The brother sister duo's school had started. They had enrolments, teachers and a sufficient temporary premises. Construction of a permanent building was being planned. It all seemed to be under control, and yet there was one person who saw through the calm. She understood that the sister needed someone trustworthy to shoulder the day to day responsibilities; someone who was truly dedicated to the cause and someone who could contribute to furthering the vision that is the foundation of the school. And so Shabri, as I would like to call her, volunteered her services. This is her story.
She got married as soon as she was of marriageable age. That she wanted to work and not enter matrimony was not understood by her parents. Not the one to cause friction when there could be other potential options, she agreed to get married. But with the one who now was her better half, she had a candid conversation. Not that home and family were less important but her desire to teach was strong and she requested his understanding. Her passion and honesty were easily understood and so he truly became the man behind a woman's dreams.
She completed her teacher training and started to teach. They had two children who were brought up in a disciplined and value oriented environment. Her career continued on its path and so did the family life. It was a simple and complete kin. The children grew up, got married and by this time she had become a principal. All of them were proud of her, but none of this is extraordinary. This is the story of a number of families in India.
The true test came in mid 2016 when she retired. According to the government norms, once an employee crosses 60 they have to make way for the younger generation. This is when the brother sister duo's school had also commenced it's first year and seeing her friend's needs, Shabri decided to offer her services as a teacher in the school along with doing all that she could in the women's home. She asked for nothing in return!
The sister was stumped! Not because Shabri had offered her services but because offering those services meant that she would need to leave her family many many miles away and relocate to live in a village that offers the most basic life.
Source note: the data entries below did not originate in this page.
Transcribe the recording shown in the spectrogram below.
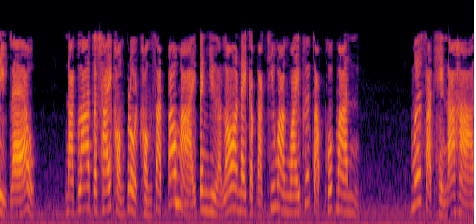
ติแล้ว นักล่าจะใช้ของโปรดของสัตว์เป้าหมายเป็นเหยื่อล่อในกับดักที่วางไว้เพื่อจับพวกมัน เมื่อสัตว์เห็นอาหาร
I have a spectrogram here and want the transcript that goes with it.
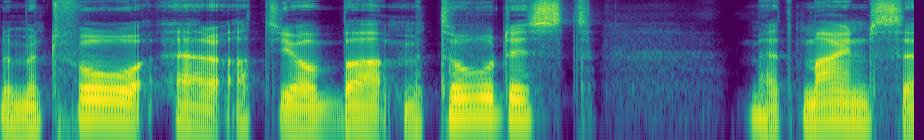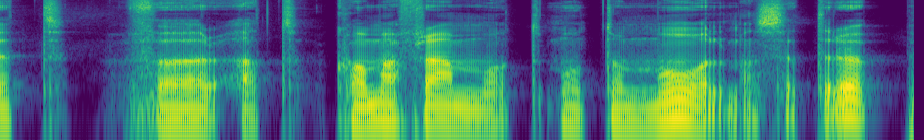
Nummer två är att jobba metodiskt med ett mindset för att komma framåt mot de mål man sätter upp.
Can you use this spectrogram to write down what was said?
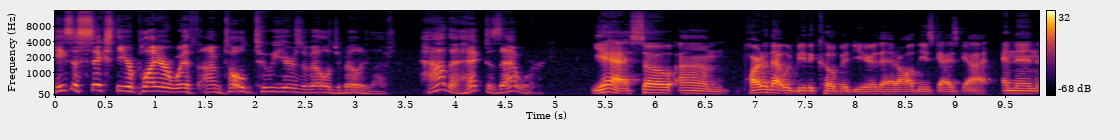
He's a sixth year player with, I'm told, two years of eligibility left. How the heck does that work? Yeah, so um, part of that would be the COVID year that all these guys got, and then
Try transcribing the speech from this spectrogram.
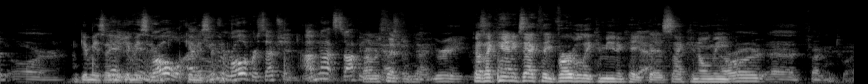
it or give me a second. you give me a second. roll. Give me a mean, you second. can roll a perception. I'm not stopping my you guys reception's from not great? Because I can't exactly verbally communicate Yeah. this. I can I only. rolled uh, fucking twelve.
There was no proper accommodation that the sister had to offer, after all she herself had decided to live in a make shift arrangement! And well a salary would not be what Shabri deserved! It was a wonder why had Shabri taken the decision and it was to be seen how her family would react.
When the day of reckoning came, the doctor husband turned to Shabri and asked her if this is what she truly wanted. The son asked her if they would see her at least during the summer holidays. Her answer to the first was affirmative and the second was a maybe, if her responsibilities permitted. She also asked if she could use her pension to support herself as she would not want to be a burden on the brother sister duo. Seeing her passion and determination, the husband relented yet again and not only agreed to her request on her pension but also said that his help in cash and kind would always be readily available. He helped her pack, loaded the vehicle that was going to take her far away and with tears in his eyes bid her adieu. The son and the daughter in law joined him in a tearful goodbye. But not once did they stop her; and so she is here at the school, devoting all her time and life to those who need her.
Calling her Shabri seems only fit. In Ramayana we read about the Shabri who decided that it was more appropriate if she ate any rotten fruit than any such fruit finding its way to Lord Ram's plate. So she tasted each fruit herself, discarding the spoilt or tasteless fruit and only giving the juicy ones to the Lord. Similarly, the Shabri of today has decided that it is only apt that she undertakes the challenges rather than her friend's noble mission suffering for the lack of a trustworthy person. She is putting in 15 hours of hard work in the school and the women's home every single day only so that goodness and greatness can reach the needy. Such selflessness - demonstrated by Shabri and the doctor, one cannot deny his contribution- is completely rare in today's times...
As I finish making my tea and start to wash the pot, I hear Shabri scolding me; another aunt worried that my cold will worsen if I wet my hands. Another elder telling me that I am not used to the winters of North India that have begun to set in and so I need to be careful. I tried, but I could not stop myself and I asked her why were there two standards of living - the easy one for me and the tough one for her. Her response was simple, " when you become a mother you will understand".
Will I ever understand these strong women; ladies who have lived tough lives on their own terms, pouring love and values into the lives of all those they have encountered? How can I even attempt to understand the sacrifices they have made, and yet have smiles that light up any room they walk into? Is it even right for me to think that I am capable of understanding them?
While I am contemplating all these ifs, the truth stares at me once again. I am face to face with a life that demonstrates that her happiness is thanks to the respect, trust and freedom of choice that she got. That she undertook struggles, because she had these all around her, empowering her. She provided for her family, strengthened in the knowledge that give and take are for everyone alike on this planet and not for once feeling victimised or oppressed when she was the giver. She has embarked on a new life, at this age, only because she knows that her beliefs have the understanding of the most important people in her life and that she is truly loved and empowered. What a wonderful world it would be, if we could all live her way. What a wonderful world it would be, if we could all understand the doctor's ways. What a wonderful world it would be if we could all have a little bit of love, respect and honest communication is all our lives; but that would mean that we also give as much as we want to take. I leave the school and this story in this humble acknowledgement.